The overarching question imparting urgency to this exploration is: Can U.S.-Russian contention in cyberspace cause the two nuclear superpowers to stumble into war? In considering this question we were constantly reminded of recent comments by a prominent U.S. arms control expert: At least as dangerous as the risk of an actual cyberattack, he observed, is cyber operations’ “blurring of the line between peace and war.” Or, as Nye wrote, “in the cyber realm, the difference between a weapon and a non-weapon may come down to a single line of code, or simply the intent of a computer program’s user.”
A conversation with Thomas Countryman, Assistant Secretary of State for International Security and Nonproliferation, and Amb. Bonnie Jenkins, Coordinator for Threat Reduction Programs.
Thomas Countryman, a career member of the Senior Foreign Service, rank of Minister-Counselor, is currently serving as the Assistant Secretary for International Security and Nonproliferation. The ISN Bureau leads the U.S. effort to prevent the spread of nuclear, chemical, and biological weapons, their related materials, and their delivery systems.

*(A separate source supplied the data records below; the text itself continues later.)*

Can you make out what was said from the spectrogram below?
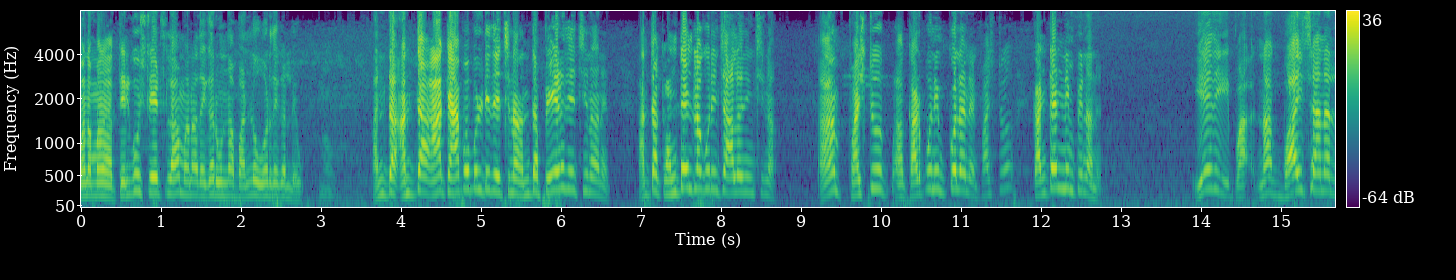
మన మన తెలుగు స్టేట్స్లో మన దగ్గర ఉన్న బండ్లు ఎవరి దగ్గర లేవు. అంత అంత ఆ క్యాపబిలిటీ తెచ్చిన అంత పేరు తెచ్చిన నేను. అంత కంటెంట్ల గురించి ఆలోచించిన. ఫస్ట్ కడుపు నింపుకోలే నేను. ఫస్ట్ కంటెంట్ నింపినా నేను. ఏది? నాకు బాయ్స్ ఛానల్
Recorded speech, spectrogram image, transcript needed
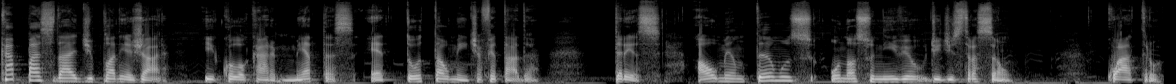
Capacidade de planejar e colocar metas é totalmente afetada. 3. Aumentamos o nosso nível de distração. 4.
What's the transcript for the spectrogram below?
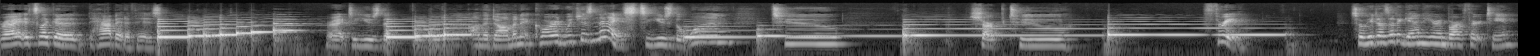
right? It's like a habit of his, right? To use the on the dominant chord, which is nice to use the one, two, sharp two, three. So he does it again here in bar 13.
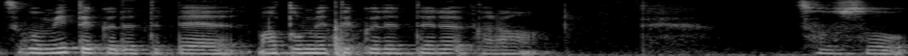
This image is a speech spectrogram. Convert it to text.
すごい見てくれててまとめてくれてるから。そうそう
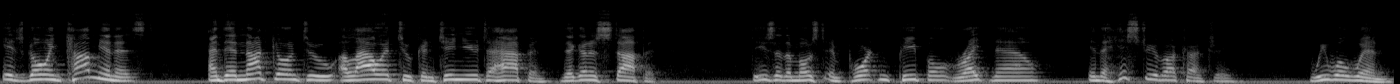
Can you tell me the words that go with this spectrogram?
it's going communist, and they're not going to allow it to continue to happen. They're going to stop it. These are the most important people right now in the history of our country. We will win.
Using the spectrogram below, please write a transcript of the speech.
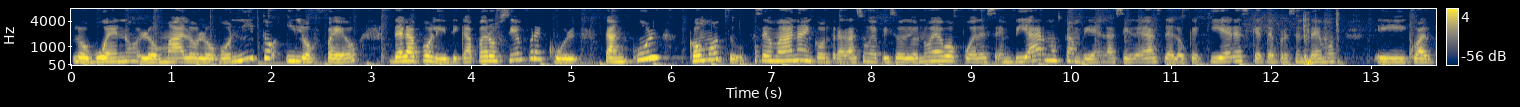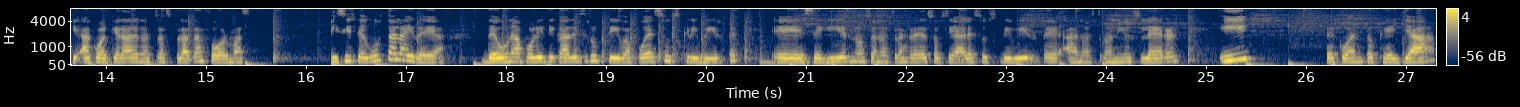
lo, bueno, lo malo, lo bonito y lo feo de la política, pero siempre cool, tan cool como tú. Esta semana encontrarás un episodio nuevo, puedes enviarnos también las ideas de lo que quieres que te presentemos y a cualquiera de nuestras plataformas. Y si te gusta la idea, de una política disruptiva, puedes suscribirte, eh, seguirnos en nuestras redes sociales, suscribirte a nuestro newsletter y te cuento que ya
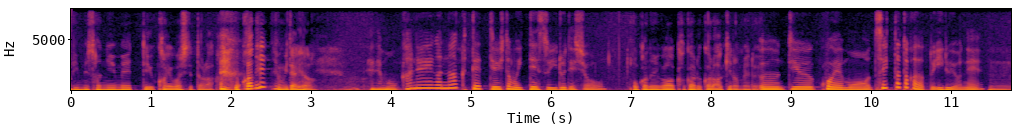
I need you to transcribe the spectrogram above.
人目3人目っていう会話してたら お金？みたいな。えでもお金がなくてっていう人も一定数いるでしょお金がかかるから諦める。う、んっていう声もツイッターとかだといるよね。うん。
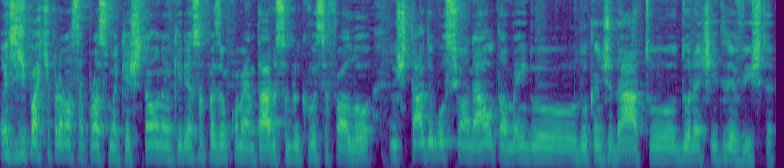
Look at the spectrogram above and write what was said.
Antes de partir para nossa próxima questão, né, eu queria só fazer um comentário sobre o que você falou do estado emocional também do, do candidato durante a entrevista,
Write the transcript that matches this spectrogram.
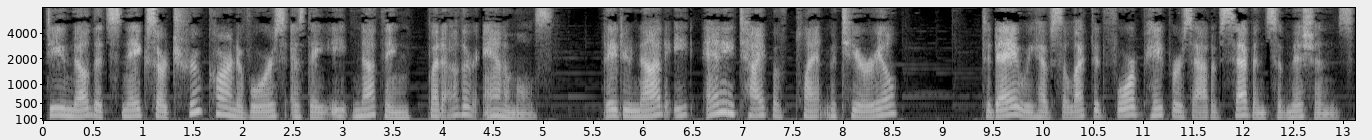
Do you know that snakes are true carnivores as they eat nothing but other animals? They do not eat any type of plant material. Today we have selected four papers out of seven submissions.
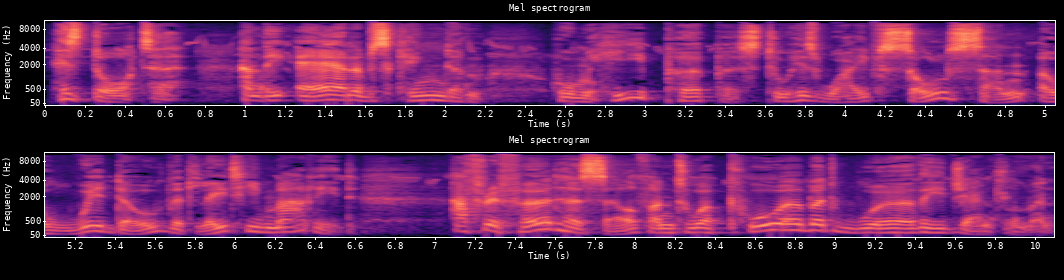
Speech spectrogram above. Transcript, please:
His daughter, and the Arab's kingdom, whom he purposed to his wife's sole son, a widow that late he married, hath referred herself unto a poor but worthy gentleman.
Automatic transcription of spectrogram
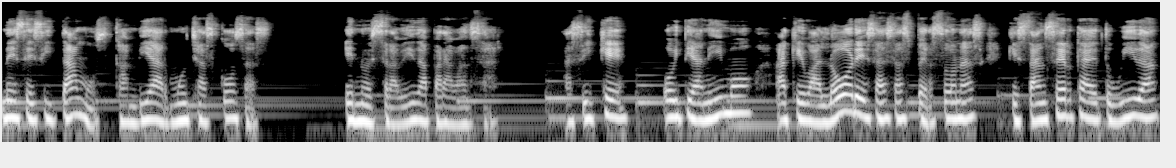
necesitamos cambiar muchas cosas en nuestra vida para avanzar. Así que hoy te animo a que valores a esas personas que están cerca de tu vida,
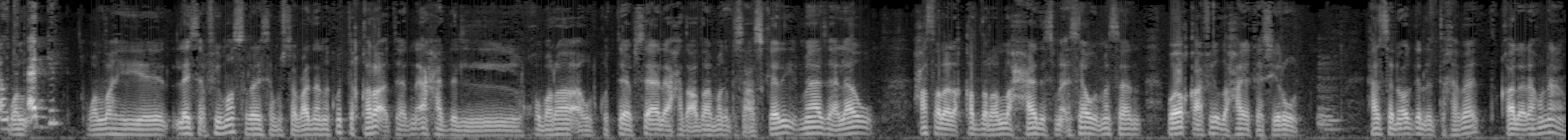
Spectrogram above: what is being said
أو وال- تتأجل؟ والله ليس في مصر ليس مستبعدا أنا كنت قرأت أن أحد الخبراء أو الكتاب سأل أحد أعضاء مجلس عسكري ماذا لو حصل لا قدر الله حادث مأساوي مثلا ووقع فيه ضحايا كثيرون. هل سنؤجل الانتخابات؟ قال له نعم.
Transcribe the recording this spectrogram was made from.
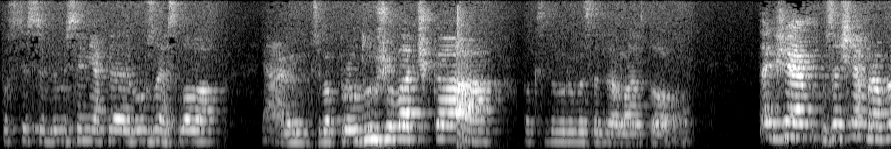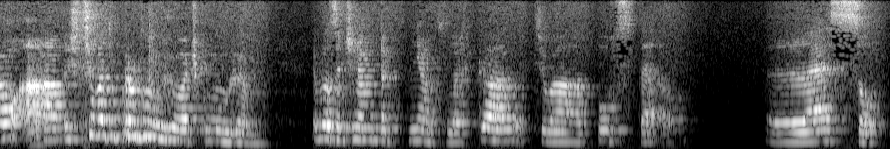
prostě si vymyslím nějaké různé slova, já nevím, třeba prodlužovačka a pak si to budu myslet, ale to... Takže začneme rovnou a takže třeba tu prodlužovačku můžeme. Nebo začneme tak nějak zlehka, třeba postel. Lesop.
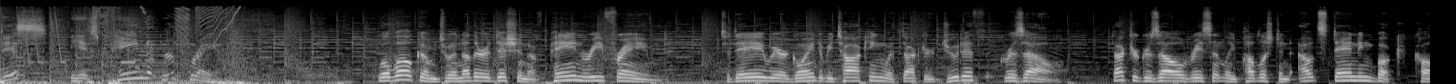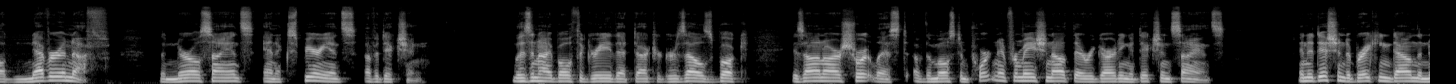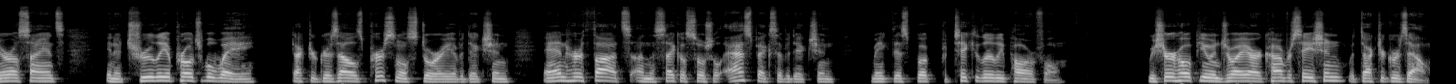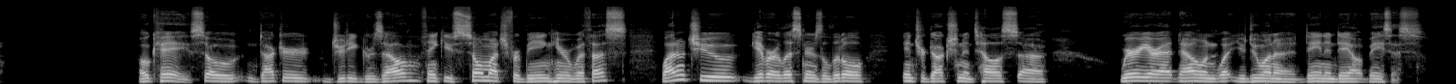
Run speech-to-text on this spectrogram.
This is Pain Reframed. Well, welcome to another edition of Pain Reframed. Today we are going to be talking with Dr. Judith Grisel. Dr. Grisel recently published an outstanding book called Never Enough The Neuroscience and Experience of Addiction. Liz and I both agree that Dr. Grisel's book is on our short list of the most important information out there regarding addiction science. In addition to breaking down the neuroscience in a truly approachable way, Dr. Grisel's personal story of addiction and her thoughts on the psychosocial aspects of addiction make this book particularly powerful. We sure hope you enjoy our conversation with Dr. Grisel. Okay, so Dr. Judy Grisel, thank you so much for being here with us. Why don't you give our listeners a little introduction and tell us uh, where you're at now and what you do on a day in and day out basis?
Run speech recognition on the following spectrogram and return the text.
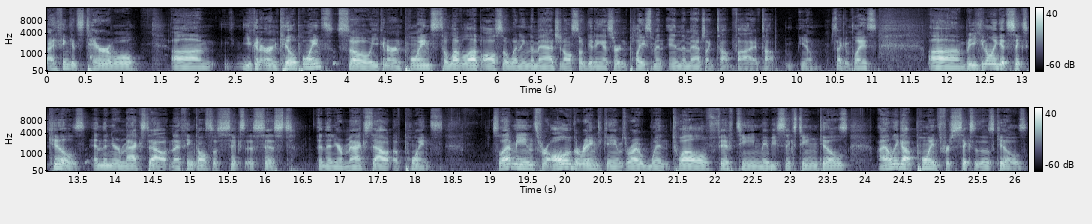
I think it's terrible. Um, you can earn kill points, so you can earn points to level up, also winning the match, and also getting a certain placement in the match, like top five, top you know second place. Um, but you can only get six kills, and then you're maxed out, and I think also six assists, and then you're maxed out of points. So that means for all of the ranked games where I went 12, 15, maybe 16 kills, I only got points for six of those kills.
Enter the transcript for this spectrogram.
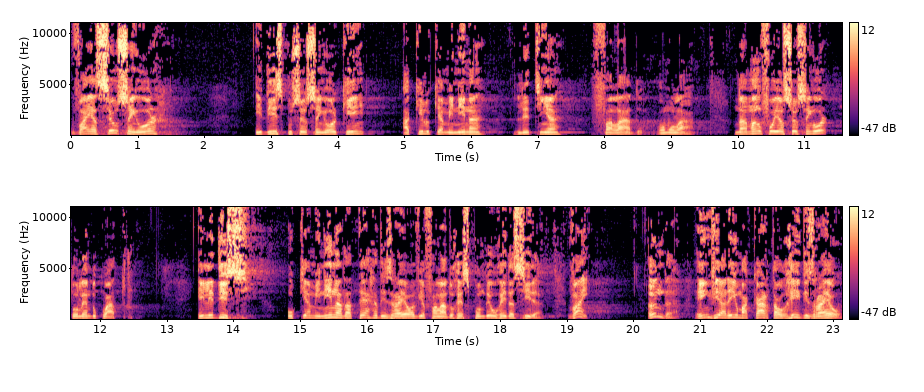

Ambassador Jenkins currently serves as the State Department’s Coordinator for Threat Reduction Programs in the Bureau of International Security and Nonproliferation. She is the State Department lead on the Nuclear Security Summit, and she coordinates State Department activities related to the 4-year effort to secure all vulnerable nuclear material. She is also the U.S. Representative to the G8 Global Partnership Against the Spread of Weapons and Materials of Mass Destruction. Ambassador Jenkins coordinates Department of State Cooperative Threat Reduction (CTR) programs as well as a number of interagency CTR programs to help ensure a coordinated U.S. approach when promoting these programs internationally.